▶ [How to complete this task]: A verbatim copy of the listing is what is needed, minus any pictures.

*** Information ***

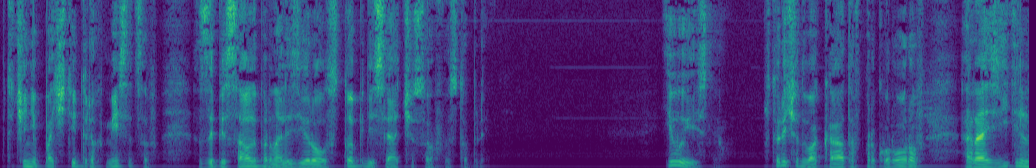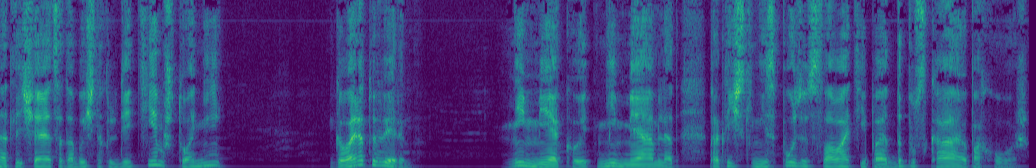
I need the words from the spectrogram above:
В течение почти трех месяцев записал и проанализировал 150 часов выступлений. И выяснил, что речь адвокатов, прокуроров разительно отличается от обычных людей тем, что они говорят уверенно, не мекают, не мямлят, практически не используют слова типа «допускаю», «похоже».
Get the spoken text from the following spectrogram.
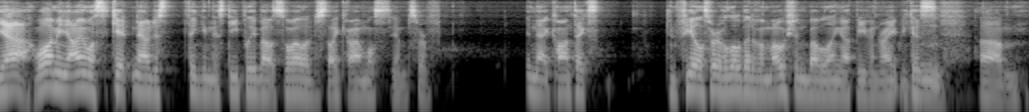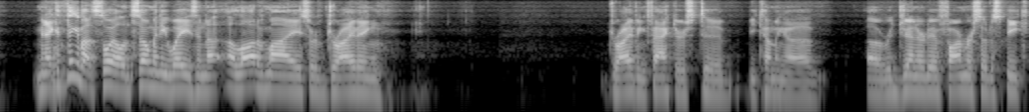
Yeah well i mean i almost get now just thinking this deeply about soil just like i almost am sort of in that context can feel sort of a little bit of emotion bubbling up even right? Because um, i mean i can think about soil in so many ways and a, a lot of my sort of driving driving factors to becoming a, a regenerative farmer so to speak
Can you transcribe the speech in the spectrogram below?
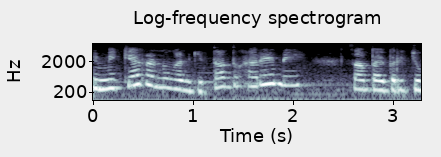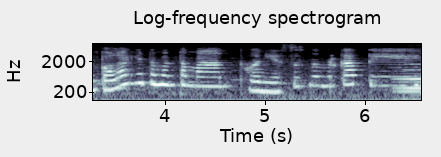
Demikian renungan kita untuk hari ini. Sampai berjumpa lagi teman-teman. Tuhan Yesus memberkati.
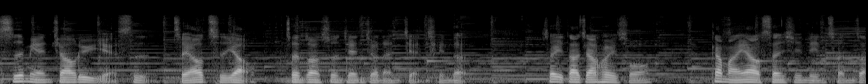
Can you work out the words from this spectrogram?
失眠、焦虑也是，只要吃药，症状瞬间就能减轻了。所以大家会说，干嘛要身心灵成长？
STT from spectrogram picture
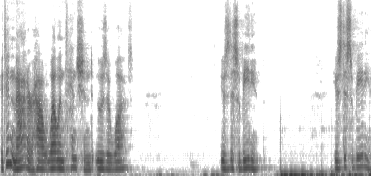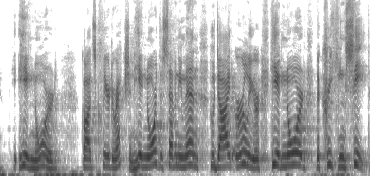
it didn't matter how well intentioned Uzzah was. He was disobedient. He was disobedient. He, he ignored God's clear direction. He ignored the 70 men who died earlier. He ignored the creaking seat.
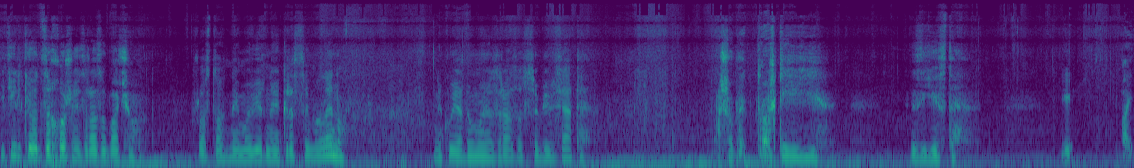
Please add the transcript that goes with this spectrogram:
І тільки от заходжу і зразу бачу просто неймовірної краси малину, яку я думаю зразу собі взяти, щоб трошки її з'їсти. І ай,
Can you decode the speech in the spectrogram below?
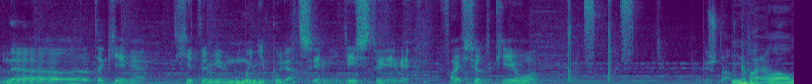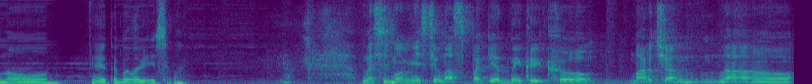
э, такими хитрыми манипуляциями, действиями Фай все-таки его побеждал. Воровал, но это было весело. На седьмом месте у нас победный крик э, Марча на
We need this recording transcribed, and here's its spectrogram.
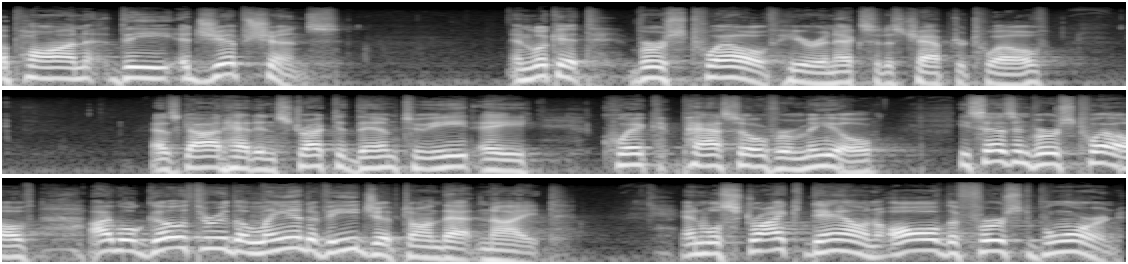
upon the Egyptians. And look at verse 12 here in Exodus chapter 12. As God had instructed them to eat a quick Passover meal, he says in verse 12, I will go through the land of Egypt on that night and will strike down all the firstborn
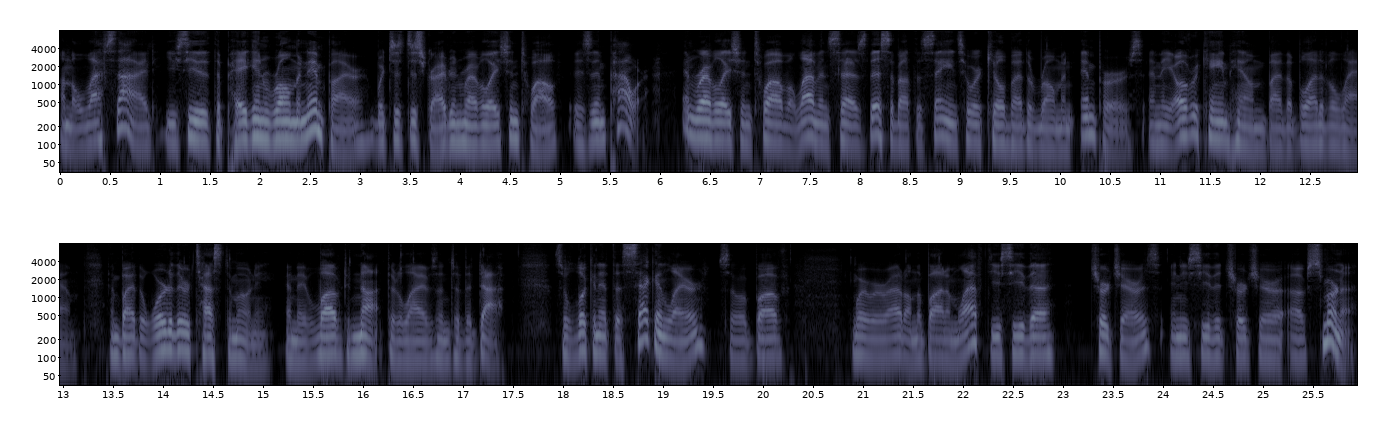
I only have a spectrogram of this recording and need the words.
on the left side, you see that the pagan Roman Empire, which is described in Revelation 12, is in power. And Revelation 12:11 says this about the saints who were killed by the Roman emperors, and they overcame him by the blood of the lamb and by the word of their testimony, and they loved not their lives unto the death. So looking at the second layer, so above where we're at on the bottom left, you see the church eras and you see the church era of Smyrna.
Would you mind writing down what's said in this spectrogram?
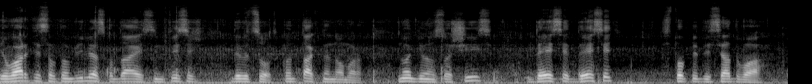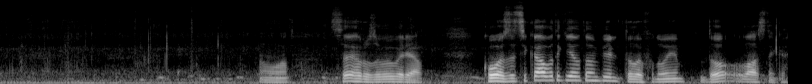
і вартість автомобіля складає 7900. Контактний номер 096 10 10 152. От. Це грузовий варіант. Кого зацікавив такий автомобіль, телефонуємо до власника.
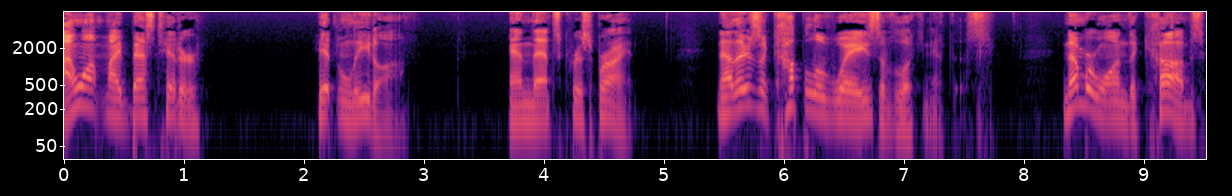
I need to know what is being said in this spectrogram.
I want my best hitter hitting leadoff, and that's Kris Bryant. Now, there's a couple of ways of looking at this. Number one, the Cubs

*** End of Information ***

▶ [Response for this exercise]:
I need the words from the spectrogram above:
В течение почти трех месяцев записал и проанализировал 150 часов выступлений. И выяснил, что речь адвокатов, прокуроров разительно отличается от обычных людей тем, что они говорят уверенно, не мекают, не мямлят, практически не используют слова типа «допускаю», «похоже».
Get the spoken text from the following spectrogram.
Yeah well i mean i almost get now just thinking this deeply about soil just like i almost am sort of in that context can feel sort of a little bit of emotion bubbling up even right? Because um, i mean i can think about soil in so many ways and a, a lot of my sort of driving driving factors to becoming a, a regenerative farmer so to speak
Can you transcribe the speech in the spectrogram below?
Demikian renungan kita untuk hari ini. Sampai berjumpa lagi teman-teman. Tuhan Yesus memberkati.
Can you work out the words from this spectrogram?
失眠、焦虑也是，只要吃药，症状瞬间就能减轻了。所以大家会说，干嘛要身心灵成长？
STT from spectrogram picture
it didn't matter how well intentioned Uzzah was. He was disobedient. He was disobedient. He, he ignored God's clear direction. He ignored the 70 men who died earlier. He ignored the creaking seat.
Please add the transcript that goes with this spectrogram:
І тільки от заходжу і зразу бачу просто неймовірної краси малину, яку я думаю зразу собі взяти, щоб трошки її з'їсти. І ай,
Can you decode the speech in the spectrogram below?
э, такими хитрыми манипуляциями, действиями Фай все-таки его побеждал. Воровал, но это было весело. На седьмом месте у нас победный крик э, Марча на
We need this recording transcribed, and here's its spectrogram.
upon the Egyptians. And look at verse 12 here in Exodus chapter 12. As God had instructed them to eat a quick Passover meal, he says in verse 12, I will go through the land of Egypt on that night and will strike down all the firstborn
I only have a spectrogram of this recording and need the words.
on the left side, you see that the pagan Roman Empire, which is described in Revelation 12, is in power. And Revelation 12:11 says this about the saints who were killed by the Roman emperors, and they overcame him by the blood of the lamb and by the word of their testimony, and they loved not their lives unto the death. So looking at the second layer, so above where we're at on the bottom left, you see the church eras and you see the church era of Smyrna.
Would you mind writing down what's said in this spectrogram?
і вартість автомобіля складає 7900. Контактний номер 096 10 10 152. От. Це грузовий варіант. Кого зацікавив такий автомобіль, телефонуємо до власника.
I need to know what is being said in this spectrogram.
I want my best hitter hitting leadoff, and that's Kris Bryant. Now, there's a couple of ways of looking at this. Number one, the Cubs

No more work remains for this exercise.